Borrowing money has become incredibly difficult in the last five years. But, the prevailing attitudes to borrowing money from consumers has changed too. In the main, Banks have become somewhat more resistant when it comes to lending. Prior to the economic crash, credit was readily available. Financial institutions in general are less willing to lend, should they not have all of the facts at their disposal along with effective research.
It seems that since the 2008 economic crash, more people are concerned about money matters. They are less prone to borrowing. But, credit doesn’t have to be something that you are scared about. In fact, borrowing can assist you in times of need.
Following the recession, consumers chose to shy away from borrowing. There appears to have been a dramatic shift in attitudes when it comes to matters regarding money.

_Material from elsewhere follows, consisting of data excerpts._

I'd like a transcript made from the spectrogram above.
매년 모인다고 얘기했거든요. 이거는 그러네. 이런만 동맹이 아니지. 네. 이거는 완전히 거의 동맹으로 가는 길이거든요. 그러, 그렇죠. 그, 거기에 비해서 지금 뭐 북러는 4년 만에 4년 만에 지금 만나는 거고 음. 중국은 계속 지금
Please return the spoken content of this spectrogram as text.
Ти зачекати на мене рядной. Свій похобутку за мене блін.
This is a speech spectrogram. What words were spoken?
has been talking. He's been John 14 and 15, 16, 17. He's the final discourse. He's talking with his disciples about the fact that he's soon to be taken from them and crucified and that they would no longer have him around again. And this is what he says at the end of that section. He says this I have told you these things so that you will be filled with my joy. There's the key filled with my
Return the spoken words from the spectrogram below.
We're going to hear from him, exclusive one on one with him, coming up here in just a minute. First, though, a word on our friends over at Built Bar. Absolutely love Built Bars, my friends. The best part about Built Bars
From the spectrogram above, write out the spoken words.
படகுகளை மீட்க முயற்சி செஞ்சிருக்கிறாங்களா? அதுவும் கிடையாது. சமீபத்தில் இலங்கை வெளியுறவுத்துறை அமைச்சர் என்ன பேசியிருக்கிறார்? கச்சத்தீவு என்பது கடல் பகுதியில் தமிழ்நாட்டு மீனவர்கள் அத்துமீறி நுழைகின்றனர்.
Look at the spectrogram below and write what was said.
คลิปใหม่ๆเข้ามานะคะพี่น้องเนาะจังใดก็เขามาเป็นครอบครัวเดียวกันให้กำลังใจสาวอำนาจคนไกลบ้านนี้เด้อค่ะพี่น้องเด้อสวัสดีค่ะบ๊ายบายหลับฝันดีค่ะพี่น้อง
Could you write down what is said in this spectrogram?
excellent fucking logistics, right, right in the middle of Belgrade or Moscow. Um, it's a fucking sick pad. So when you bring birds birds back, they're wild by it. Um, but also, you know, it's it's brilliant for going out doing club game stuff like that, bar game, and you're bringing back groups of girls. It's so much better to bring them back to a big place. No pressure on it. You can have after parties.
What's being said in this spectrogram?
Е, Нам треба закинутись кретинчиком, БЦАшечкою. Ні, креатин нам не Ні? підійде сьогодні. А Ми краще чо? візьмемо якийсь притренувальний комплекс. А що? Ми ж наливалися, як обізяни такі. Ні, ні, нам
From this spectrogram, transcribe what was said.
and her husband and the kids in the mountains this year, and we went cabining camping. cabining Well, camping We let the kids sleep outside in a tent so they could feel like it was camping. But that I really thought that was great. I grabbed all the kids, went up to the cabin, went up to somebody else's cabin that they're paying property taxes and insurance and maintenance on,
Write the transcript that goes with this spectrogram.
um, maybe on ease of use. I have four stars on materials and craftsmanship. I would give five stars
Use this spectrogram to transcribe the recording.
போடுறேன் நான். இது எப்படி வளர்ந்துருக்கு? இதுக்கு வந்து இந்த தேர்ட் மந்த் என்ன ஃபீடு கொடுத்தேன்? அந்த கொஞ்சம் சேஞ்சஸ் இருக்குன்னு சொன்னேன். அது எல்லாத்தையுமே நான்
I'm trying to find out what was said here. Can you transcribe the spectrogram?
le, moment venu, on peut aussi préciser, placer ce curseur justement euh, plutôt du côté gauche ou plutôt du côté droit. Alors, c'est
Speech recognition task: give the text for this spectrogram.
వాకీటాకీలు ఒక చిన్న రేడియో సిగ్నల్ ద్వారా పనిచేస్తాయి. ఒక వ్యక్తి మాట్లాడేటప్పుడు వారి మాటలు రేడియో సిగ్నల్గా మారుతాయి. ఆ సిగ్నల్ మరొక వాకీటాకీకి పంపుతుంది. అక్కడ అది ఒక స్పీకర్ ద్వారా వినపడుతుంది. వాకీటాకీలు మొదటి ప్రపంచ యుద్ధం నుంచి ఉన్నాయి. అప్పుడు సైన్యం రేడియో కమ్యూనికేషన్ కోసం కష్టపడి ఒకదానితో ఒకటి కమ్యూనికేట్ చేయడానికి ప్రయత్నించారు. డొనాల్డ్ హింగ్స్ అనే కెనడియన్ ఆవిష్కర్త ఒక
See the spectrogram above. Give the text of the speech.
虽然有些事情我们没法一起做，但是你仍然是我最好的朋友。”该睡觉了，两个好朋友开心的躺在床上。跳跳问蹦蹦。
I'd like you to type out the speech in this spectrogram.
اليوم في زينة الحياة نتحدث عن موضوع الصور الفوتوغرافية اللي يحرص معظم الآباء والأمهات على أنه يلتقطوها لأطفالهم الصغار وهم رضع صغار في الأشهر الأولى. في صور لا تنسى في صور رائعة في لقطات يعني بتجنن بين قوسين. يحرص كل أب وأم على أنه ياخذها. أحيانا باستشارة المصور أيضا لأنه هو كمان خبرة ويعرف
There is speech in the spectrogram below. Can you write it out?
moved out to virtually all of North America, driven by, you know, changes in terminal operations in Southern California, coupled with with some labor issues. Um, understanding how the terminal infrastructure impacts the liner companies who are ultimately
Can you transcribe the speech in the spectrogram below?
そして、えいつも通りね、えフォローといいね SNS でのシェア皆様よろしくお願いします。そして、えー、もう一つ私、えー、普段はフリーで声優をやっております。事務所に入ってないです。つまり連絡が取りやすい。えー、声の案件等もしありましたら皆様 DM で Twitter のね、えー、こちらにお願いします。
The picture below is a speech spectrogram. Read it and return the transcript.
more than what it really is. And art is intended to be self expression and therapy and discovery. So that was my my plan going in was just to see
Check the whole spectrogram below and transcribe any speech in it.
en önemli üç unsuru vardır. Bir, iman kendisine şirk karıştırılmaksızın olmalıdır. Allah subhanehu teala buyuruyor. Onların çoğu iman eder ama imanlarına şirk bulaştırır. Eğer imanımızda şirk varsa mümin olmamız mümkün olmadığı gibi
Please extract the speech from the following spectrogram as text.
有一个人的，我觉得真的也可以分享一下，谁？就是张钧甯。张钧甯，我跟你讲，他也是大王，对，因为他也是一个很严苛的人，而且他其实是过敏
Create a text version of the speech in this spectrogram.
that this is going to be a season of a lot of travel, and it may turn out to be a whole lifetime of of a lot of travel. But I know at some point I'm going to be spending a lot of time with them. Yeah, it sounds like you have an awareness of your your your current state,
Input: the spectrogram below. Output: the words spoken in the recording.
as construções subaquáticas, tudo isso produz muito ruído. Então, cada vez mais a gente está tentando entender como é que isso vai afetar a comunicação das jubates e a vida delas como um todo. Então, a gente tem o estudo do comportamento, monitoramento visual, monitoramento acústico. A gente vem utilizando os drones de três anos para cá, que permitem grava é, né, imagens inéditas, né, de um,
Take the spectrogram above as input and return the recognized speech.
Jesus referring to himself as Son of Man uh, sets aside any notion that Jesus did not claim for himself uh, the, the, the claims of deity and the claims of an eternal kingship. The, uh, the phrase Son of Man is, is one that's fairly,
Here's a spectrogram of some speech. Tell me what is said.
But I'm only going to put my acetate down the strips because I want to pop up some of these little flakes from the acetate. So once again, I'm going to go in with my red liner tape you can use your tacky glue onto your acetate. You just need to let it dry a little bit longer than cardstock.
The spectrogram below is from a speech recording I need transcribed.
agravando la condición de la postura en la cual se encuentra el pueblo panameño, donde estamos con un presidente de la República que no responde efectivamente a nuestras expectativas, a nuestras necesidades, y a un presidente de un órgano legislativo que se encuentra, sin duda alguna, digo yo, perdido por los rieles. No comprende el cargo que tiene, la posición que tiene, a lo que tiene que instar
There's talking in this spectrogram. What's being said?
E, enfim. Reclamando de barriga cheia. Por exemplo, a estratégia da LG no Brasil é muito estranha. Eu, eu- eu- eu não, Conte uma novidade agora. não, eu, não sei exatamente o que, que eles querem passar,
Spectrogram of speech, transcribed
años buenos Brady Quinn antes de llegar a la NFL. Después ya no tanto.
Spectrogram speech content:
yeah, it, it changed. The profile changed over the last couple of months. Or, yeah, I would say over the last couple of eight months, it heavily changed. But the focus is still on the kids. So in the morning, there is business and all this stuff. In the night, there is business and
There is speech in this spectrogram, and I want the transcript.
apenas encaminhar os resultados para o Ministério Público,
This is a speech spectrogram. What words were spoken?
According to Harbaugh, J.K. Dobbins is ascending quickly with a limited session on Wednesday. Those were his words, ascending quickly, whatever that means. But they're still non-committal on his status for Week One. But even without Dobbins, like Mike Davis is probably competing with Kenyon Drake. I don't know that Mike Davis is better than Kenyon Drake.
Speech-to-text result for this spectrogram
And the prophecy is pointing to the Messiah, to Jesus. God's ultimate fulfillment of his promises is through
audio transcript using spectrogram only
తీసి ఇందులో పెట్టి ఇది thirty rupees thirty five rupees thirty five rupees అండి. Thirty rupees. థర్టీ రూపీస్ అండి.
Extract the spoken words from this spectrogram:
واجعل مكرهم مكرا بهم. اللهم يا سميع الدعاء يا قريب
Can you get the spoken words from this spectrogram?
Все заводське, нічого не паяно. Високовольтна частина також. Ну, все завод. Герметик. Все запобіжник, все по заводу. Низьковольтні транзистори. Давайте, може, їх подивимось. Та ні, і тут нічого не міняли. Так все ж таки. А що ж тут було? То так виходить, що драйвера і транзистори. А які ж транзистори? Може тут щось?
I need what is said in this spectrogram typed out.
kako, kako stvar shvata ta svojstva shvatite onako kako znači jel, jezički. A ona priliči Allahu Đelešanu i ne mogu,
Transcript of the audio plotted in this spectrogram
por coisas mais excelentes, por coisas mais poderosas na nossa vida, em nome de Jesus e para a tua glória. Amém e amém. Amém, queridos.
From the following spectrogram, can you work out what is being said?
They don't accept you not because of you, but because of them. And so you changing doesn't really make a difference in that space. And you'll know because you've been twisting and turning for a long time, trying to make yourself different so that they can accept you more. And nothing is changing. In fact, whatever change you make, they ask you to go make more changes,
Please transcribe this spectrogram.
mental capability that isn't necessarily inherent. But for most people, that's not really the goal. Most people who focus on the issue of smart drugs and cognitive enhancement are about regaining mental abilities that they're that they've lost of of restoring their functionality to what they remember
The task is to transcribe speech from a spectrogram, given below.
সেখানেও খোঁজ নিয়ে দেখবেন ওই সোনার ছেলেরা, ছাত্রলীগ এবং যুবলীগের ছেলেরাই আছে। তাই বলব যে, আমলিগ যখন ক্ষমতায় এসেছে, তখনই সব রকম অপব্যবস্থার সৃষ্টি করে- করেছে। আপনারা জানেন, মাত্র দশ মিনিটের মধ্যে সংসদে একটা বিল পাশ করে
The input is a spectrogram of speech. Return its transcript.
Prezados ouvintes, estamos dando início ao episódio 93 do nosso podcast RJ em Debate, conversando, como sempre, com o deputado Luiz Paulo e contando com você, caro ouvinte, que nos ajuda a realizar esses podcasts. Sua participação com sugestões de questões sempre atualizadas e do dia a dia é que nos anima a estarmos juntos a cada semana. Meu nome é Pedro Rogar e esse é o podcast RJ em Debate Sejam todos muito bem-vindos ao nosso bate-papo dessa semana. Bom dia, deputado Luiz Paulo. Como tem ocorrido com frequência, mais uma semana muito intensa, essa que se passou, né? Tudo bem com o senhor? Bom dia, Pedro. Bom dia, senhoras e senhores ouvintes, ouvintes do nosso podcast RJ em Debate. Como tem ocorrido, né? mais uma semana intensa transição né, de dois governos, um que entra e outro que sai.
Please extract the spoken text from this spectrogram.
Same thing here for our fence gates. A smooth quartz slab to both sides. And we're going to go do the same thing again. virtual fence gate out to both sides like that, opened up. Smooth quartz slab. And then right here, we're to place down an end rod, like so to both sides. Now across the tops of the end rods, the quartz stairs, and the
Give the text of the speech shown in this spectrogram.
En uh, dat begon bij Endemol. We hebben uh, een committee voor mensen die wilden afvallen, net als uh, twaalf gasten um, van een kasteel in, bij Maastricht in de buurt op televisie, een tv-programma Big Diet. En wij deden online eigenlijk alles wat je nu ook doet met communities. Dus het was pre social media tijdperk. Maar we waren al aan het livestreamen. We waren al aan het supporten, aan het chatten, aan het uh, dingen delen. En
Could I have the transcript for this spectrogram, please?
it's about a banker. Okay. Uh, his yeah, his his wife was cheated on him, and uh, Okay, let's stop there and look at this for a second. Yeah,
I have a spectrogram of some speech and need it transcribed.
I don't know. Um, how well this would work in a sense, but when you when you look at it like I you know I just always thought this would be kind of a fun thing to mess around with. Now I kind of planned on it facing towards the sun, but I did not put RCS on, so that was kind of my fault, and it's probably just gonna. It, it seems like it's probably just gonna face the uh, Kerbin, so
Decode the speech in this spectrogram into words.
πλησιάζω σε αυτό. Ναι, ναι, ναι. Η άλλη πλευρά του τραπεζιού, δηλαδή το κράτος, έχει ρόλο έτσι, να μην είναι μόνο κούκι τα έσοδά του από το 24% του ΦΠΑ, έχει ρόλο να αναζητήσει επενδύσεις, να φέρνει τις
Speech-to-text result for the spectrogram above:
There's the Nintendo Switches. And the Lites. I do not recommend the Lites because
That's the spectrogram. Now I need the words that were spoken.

More people are concerned with responsible borrowing. They ensure that they have a structured plan in place to pay back what they have borrowed. With interest rates being at an all-time low, now could be seen as a good time to borrow. But being responsible with money means only to use credit when you need it. After all, you don’t want to come to rely on credit.
The change in consumers attitude has resulted in them being savvier with their cash and the interest rates payable on their savings are now more important than ever before.
The Bank of England has said that it will keep interest rates low to avoid the pitfalls of the previous economic recession. In order to encourage growth, low-interest rates are needed. For borrowers, they can obtain low rates of interest, which is what the majority of consumers want.
With High Street banks restricting the amount of lending that is taking place to individuals and businesses, this has resulted in the rapid rise of ‘peer to peer’ lending. Peer to Peer lending matches up people who are willing to lend, to people (individuals or small businesses) who want to borrow.
What is clear is that lenders are beginning to relax their lending criteria again and lend to individuals whom 1-2 years ago they would not have lent to. How far they will relax their criteria going forward remains to be seen.